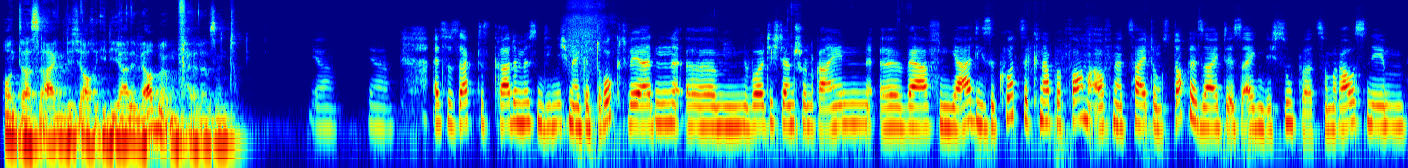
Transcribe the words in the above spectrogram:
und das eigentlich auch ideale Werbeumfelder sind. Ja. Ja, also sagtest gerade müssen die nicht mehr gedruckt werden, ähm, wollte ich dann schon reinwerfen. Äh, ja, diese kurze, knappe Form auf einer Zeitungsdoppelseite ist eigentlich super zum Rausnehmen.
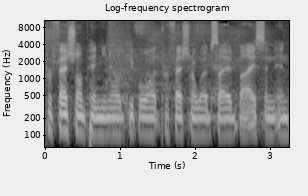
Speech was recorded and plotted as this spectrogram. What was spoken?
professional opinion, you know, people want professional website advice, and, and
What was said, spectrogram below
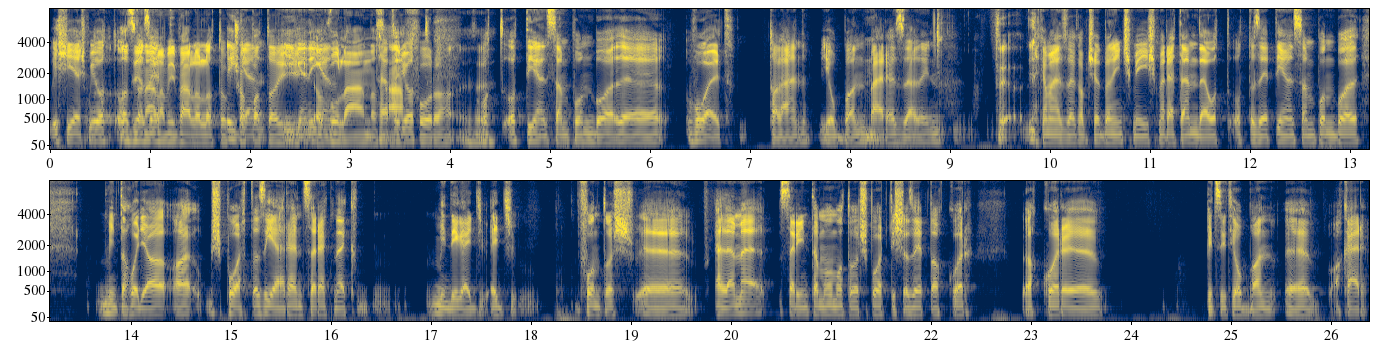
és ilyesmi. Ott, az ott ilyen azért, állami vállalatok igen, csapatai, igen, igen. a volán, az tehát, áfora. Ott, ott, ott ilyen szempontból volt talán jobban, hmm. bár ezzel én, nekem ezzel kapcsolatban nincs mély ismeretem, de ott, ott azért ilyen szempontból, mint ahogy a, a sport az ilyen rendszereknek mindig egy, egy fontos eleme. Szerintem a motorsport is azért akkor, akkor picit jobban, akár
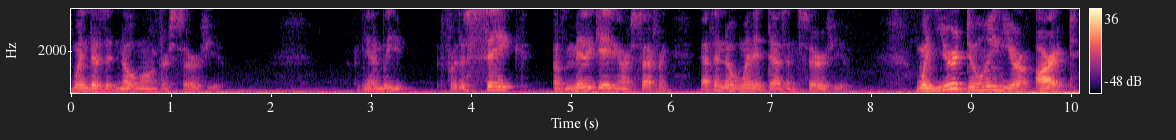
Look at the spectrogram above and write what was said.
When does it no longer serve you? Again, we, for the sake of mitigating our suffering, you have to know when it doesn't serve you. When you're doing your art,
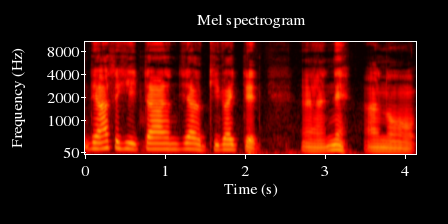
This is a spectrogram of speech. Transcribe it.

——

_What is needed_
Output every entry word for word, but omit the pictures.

_Answer area_
Transcribe the words in the above spectrogram:
und das eigentlich auch ideale Werbeumfelder sind. Ja. Ja, also sagtest gerade müssen die nicht mehr gedruckt werden, ähm, wollte ich dann schon reinwerfen. Äh, ja, diese kurze, knappe Form auf einer Zeitungsdoppelseite ist eigentlich super zum Rausnehmen.
Speech was recorded and plotted as this spectrogram. What was spoken?
professional opinion, you know, people want professional website advice, and, and
What was said, spectrogram below
és ilyesmi. Ott, az ott ilyen azért, állami vállalatok igen, csapatai, igen, igen. a volán, az tehát, áfora. Ott, ott, ott ilyen szempontból volt talán jobban, hmm. bár ezzel én, nekem ezzel kapcsolatban nincs mély ismeretem, de ott, ott azért ilyen szempontból, mint ahogy a, a sport az ilyen rendszereknek mindig egy, egy fontos eleme. Szerintem a motorsport is azért akkor, akkor picit jobban, akár
Look at the spectrogram above and write what was said.
When does it no longer serve you? Again, we, for the sake of mitigating our suffering, you have to know when it doesn't serve you. When you're doing your art,
This is a spectrogram of speech. Transcribe it.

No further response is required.